They [the stewards] are the most amazing collection of people. It’s fine if it’s a nice day but if it’s pouring with rain or 35º heat and they’ve got to be there for four to five hours, then it’s pretty hard work.

The Stewards are hugely experienced at helping people enjoy their time in the queue and operate a strict system to keep everything fair. Each person who joins is issued with a numbered queue card to mark their position and these have a Code of Conduct printed on the back. It covers basic points such as how many tickets you can buy (only one each) and what size of bag you can take into the ground, but also touches on the finer points of queuing etiquette.

We do ask people to behave as they would like their neighbours to behave. Now and again you can get people who are rather over-excited, particularly on the Friday night before the big Saturday which is always a slightly longer queue.

[In order to manage a queue of such size, Andrew works with a team of approximately 100 Honorary Stewards, of whom 25-30 are women, augmented by 20 night stewards and 40 day stewards who are paid. Despite admitting to being a very bad queuer himself, Andrew has praise for the staunch members of the queues in his care].

The people who come here are prepared to experience a bit of discomfort in order to achieve what they want to achieve. To that extent I think they are the most wonderful queuers in the world. We have stickers that say “I queued at Wimbledon” and I’m quite sure they put them up in their drawing rooms every year and collect one after the other.

You’re always going to get people who are going to try and muck it about but there are 10,000 people a day for nine days and just half a dozen will upset it. So, by and large, they’re the most excellent queuing people, very co-operative and only keen to do what they are asked to do which will enable them to get in as quickly as possible. I give them top marks!"

A day in the life of a Wimbledon queue

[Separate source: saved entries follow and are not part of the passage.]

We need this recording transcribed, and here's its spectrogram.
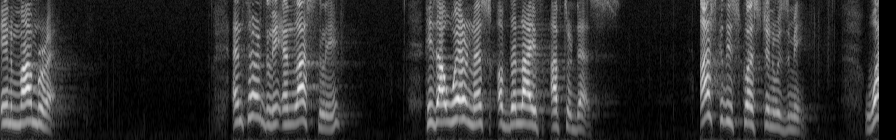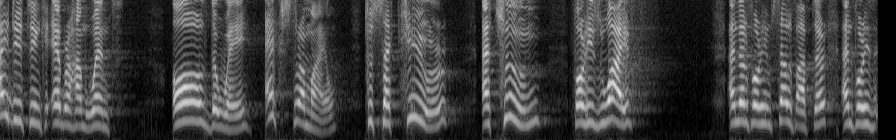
in Mamre. And thirdly and lastly, his awareness of the life after death. Ask this question with me. Why do you think Abraham went all the way, extra mile, to secure a tomb for his wife and then for himself after and for his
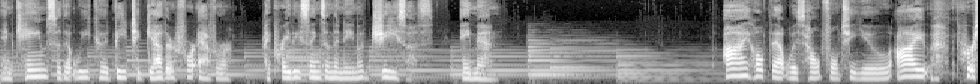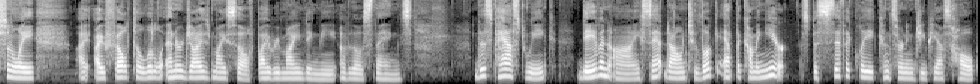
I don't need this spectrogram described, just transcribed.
and came so that we could be together forever. I pray these things in the name of Jesus. Amen. I hope that was helpful to you. I personally, I, I felt a little energized myself by reminding me of those things. This past week, Dave and I sat down to look at the coming year specifically concerning GPS Hope.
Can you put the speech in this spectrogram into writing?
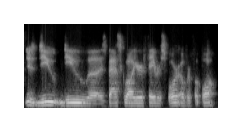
Do you do you uh, is basketball your favorite sport over football?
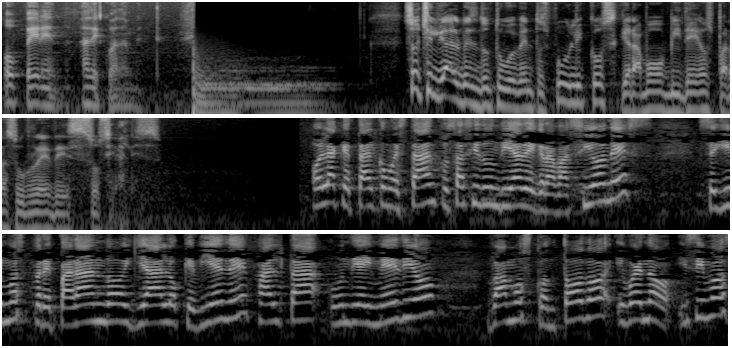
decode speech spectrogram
operen adecuadamente. Xochitl Gálvez no tuvo eventos públicos, grabó videos para sus redes sociales. Hola, ¿qué tal? ¿Cómo están? Pues ha sido un día de grabaciones. Seguimos preparando ya lo que viene. Falta un día y medio. Vamos con todo. Y bueno, hicimos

Tennis fans who camped out overnight, July 9, 2001
Fans who camped out overnight, July 9, 2001
© TopFoto.co.uk
Night stewards will have been taking care of those queuing overnight and they’re relieved by the day stewards and honorary stewards at 6am. At this time they start getting people out of their tents and telling them what time everything’s going to happen. Tents are packed up and the stewards slowly move the queue into a much more compressed state. 

At 7.30am the people at the front of the queue eligible for show court seats get issued with coloured wristbands and they position themselves for a particular purchase. Search procedure starts about 9am and tickets go on sale at about 9.15am. People go into a holding area just inside the ground and the main gates get opened at 10.30am. 

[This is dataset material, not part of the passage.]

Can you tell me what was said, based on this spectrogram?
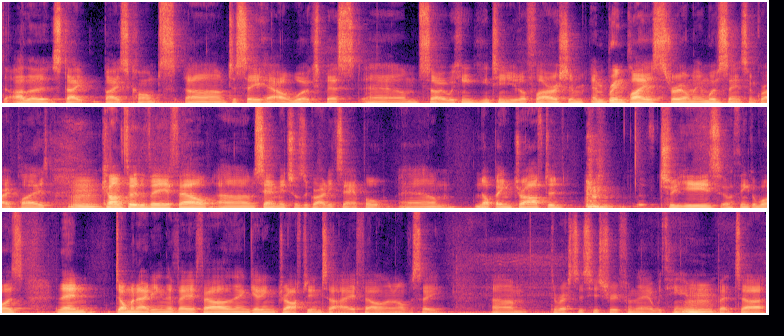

Andrew says, “We would reckon to get about 10,000 people through the search area and into the ground by 12.30pm at the latest. The unwritten feeling is that by the time play starts we should have the ground pretty well full. There was a great day on the middle Sunday about two years ago when we got 25,000 people through the turnstiles in four hours. Those are the sort of days that stand out and everybody joined in to make it a fantastic day and it all went really well.”

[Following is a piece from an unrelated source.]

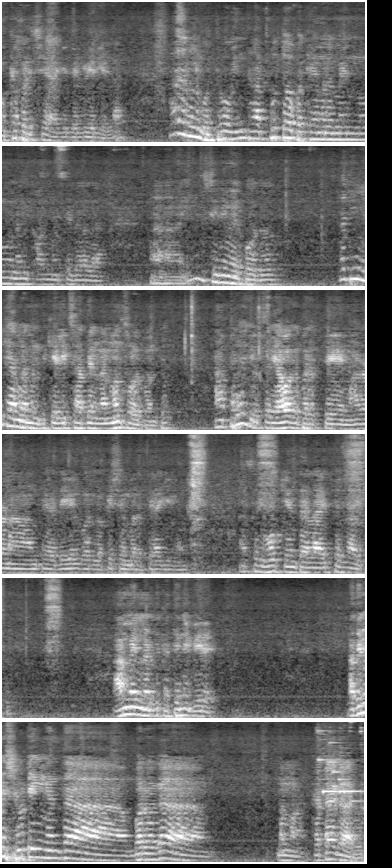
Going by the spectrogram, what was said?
ಮುಖ ಪರಿಚಯ ಆಗಿದೆ ಇರಲಿಲ್ಲ ಆದರೆ ನನಗೆ ಗೊತ್ತು ಇಂಥ ಅದ್ಭುತ ಒಬ್ಬ ಕ್ಯಾಮ್ರಾಮನ್ನು ನನಗೆ ಕಾಲ್ ಮಾಡ್ತಿದ್ದಾರಲ್ಲ ಏನು ಸಿನಿಮಾ ಇರ್ಬೋದು? ಅದೇನು ಕ್ಯಾಮ್ರಾ ಬಂತು ಕೇಳಲಿಕ್ಕೆ ಸಾಧ್ಯ ನನ್ನ ಮನಸ್ಸೊಳಗೆ ಬಂತು. ಆ ಪರವಾಗಿಲ್ಲ ಸರ್, ಯಾವಾಗ ಬರುತ್ತೆ, ಮಾಡೋಣ ಅಂತ ಹೇಳಿದೆ, ಎಲ್ಲಿ ಬರೋ ಲೊಕೇಶನ್ ಬರುತ್ತೆ ಹಾಗೆ ಅಂತ. ಸರಿ, ಓಕೆ ಅಂತ ಎಲ್ಲ ಆಯ್ತು, ಎಲ್ಲ ಆಯಿತು. ಆಮೇಲೆ ನಡೆದ ಕಥೆನೇ ಬೇರೆ. ಅದೇನೋ ಶೂಟಿಂಗ್ ಅಂತ ಬರುವಾಗ ನಮ್ಮ ಕಥಾಗಾರರು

But the queuing isn’t over yet! “If you’re the first person who doesn’t get in when the gates are closed you’re going to be bit upset.” This is a difficult time for the stewards who have to keep morale cheerful and the queue in order until the first people start to leave the grounds. New queuers may arrive from about 4pm having left the office early, but the queue will only start really moving again at about 6pm. The majority of people will get in by 7.30-7.45pm and “they’ll have a couple of hours wandering around. It’s a nice place to be, really.”